ARE YOU BEING SCROOGLED? (What’s a “Scroogle”?)

Marissa Schwartz


Brad Smith was an amazing guest speaker! As lead general counsel for Microsoft, he knows the in and outs of the tech market and even more about privacy law.  During the Q&A a student asked him about Microsoft’s new campaign, “Scroogled,” which aims to inform the public of Google’s improper use of Gmail users personal information in order rack up advertising sales. Google’s profit model is based on creating products/services that are then available to the market for free and profiting off advertising revenues.  I have no qualms about this business model up until learning from Mr. Smith that Google was combing my Gmail account and extracting my personal information.


I am not a very private person – I am an active Facebooker, Instagrammer, Tweeter, etc. – but I believe that my Gmail account should be private: THIS IS MY INBOX, which is way more important than my physically locked up mailbox, AND ITS CONTENTS ARE FOR MY EYES ONLY! I have extremely “sensitive” information in my Gmail account (along with the momentarily funny and forever corny chain emails I get from my mother): electronic receipts, travel confirmation numbers, delivery information, subscription records, tickets to see Joan Rivers perform stand-up tonight, employment listings, job contacts, my daily horoscope, and on and on the list could go.


Google should not be allowed to access any of this information and I signed (anonymously of course!) the Microsoft “Scroogle” petition to formally object! You can do so too by clicking here:


The marketplace, myself included, does in fact believe some things are not to be aired. The leaders of the tech market should be cognizant of this when designing products and crafting their business models because their costs of doing business should not fall squarely on their consumers. Even though I do feel violated I also shudder at the thought of parting ways with Gmail. I am grateful to Mr. Smith and those other brainiacks at Microsoft who decided to inform the world about Google’s intrusive practices. Further, I applaud this endeavor because it is paving the way for increased self-regulation by market forces. The more the public knows about these companies’ practices (rather than the other way around) the better!


More web chatter about “Scroogled!”

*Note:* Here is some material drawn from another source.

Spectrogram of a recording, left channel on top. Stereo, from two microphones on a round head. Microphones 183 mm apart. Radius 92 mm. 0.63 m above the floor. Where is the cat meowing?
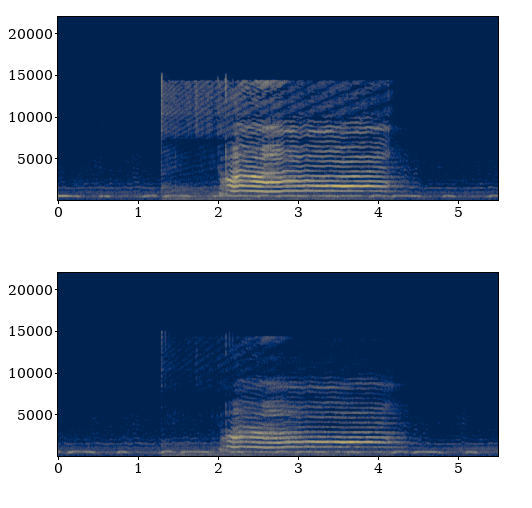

First, we have a comic commercial video of Google reading your Valentines Day love letters, brought to you by Microsoft:


Next, some more inside scoop from the Bay Area:


And finally, not everyone feels the way I do so here is a criticism of “Scroogled:”